▶ [TASK TO CARRY OUT]: Your answer should hold only the lines from the one containing "Low-pass, neural codec" through the last line below, copied exactly; pictures stay out.

▶ [RECORDS TO PROCESS]:

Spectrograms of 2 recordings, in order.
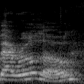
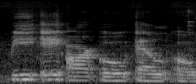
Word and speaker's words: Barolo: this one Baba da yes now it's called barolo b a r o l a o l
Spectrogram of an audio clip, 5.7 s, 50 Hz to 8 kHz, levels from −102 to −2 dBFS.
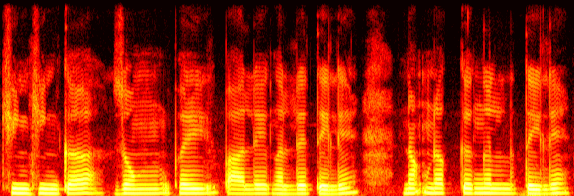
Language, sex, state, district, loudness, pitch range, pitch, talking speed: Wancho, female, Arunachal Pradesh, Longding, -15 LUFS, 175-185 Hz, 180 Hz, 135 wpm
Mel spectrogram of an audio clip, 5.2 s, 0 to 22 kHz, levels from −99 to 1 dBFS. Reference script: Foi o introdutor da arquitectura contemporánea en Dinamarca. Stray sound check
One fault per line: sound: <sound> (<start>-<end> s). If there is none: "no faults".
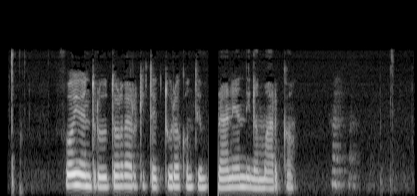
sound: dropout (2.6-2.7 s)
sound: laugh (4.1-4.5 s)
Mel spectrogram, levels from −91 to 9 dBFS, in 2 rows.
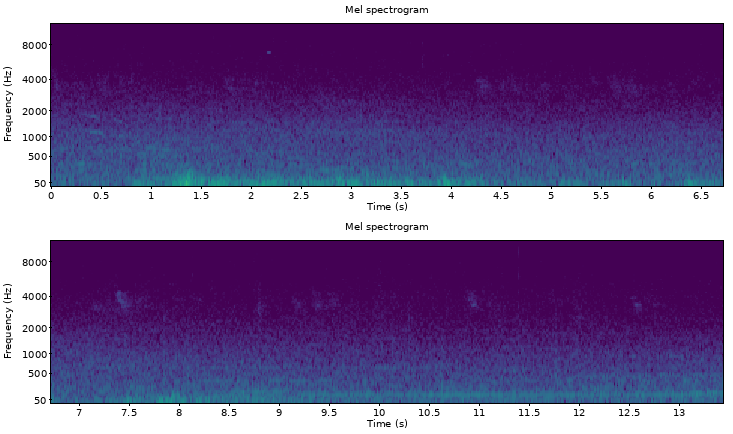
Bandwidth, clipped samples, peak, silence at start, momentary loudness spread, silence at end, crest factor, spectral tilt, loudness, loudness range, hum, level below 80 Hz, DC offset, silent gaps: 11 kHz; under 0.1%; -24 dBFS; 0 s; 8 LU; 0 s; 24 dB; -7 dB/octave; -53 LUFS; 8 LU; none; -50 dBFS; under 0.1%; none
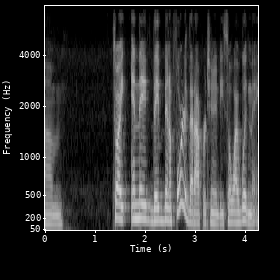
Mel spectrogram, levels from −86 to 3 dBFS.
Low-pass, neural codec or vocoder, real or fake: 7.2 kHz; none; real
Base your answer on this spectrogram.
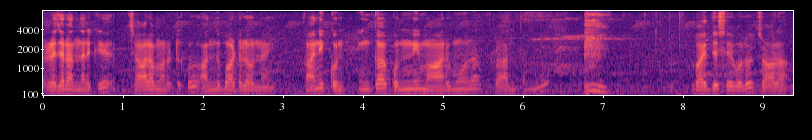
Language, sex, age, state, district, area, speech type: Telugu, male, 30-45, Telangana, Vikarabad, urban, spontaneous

▶ [EXERCISE RESULT]:
Low-pass, neural codec or vocoder, real or fake: 7.2 kHz; none; real
Base your answer on this spectrogram.
Language, sex, age, state, district, area, speech type: Telugu, male, 30-45, Telangana, Vikarabad, urban, spontaneous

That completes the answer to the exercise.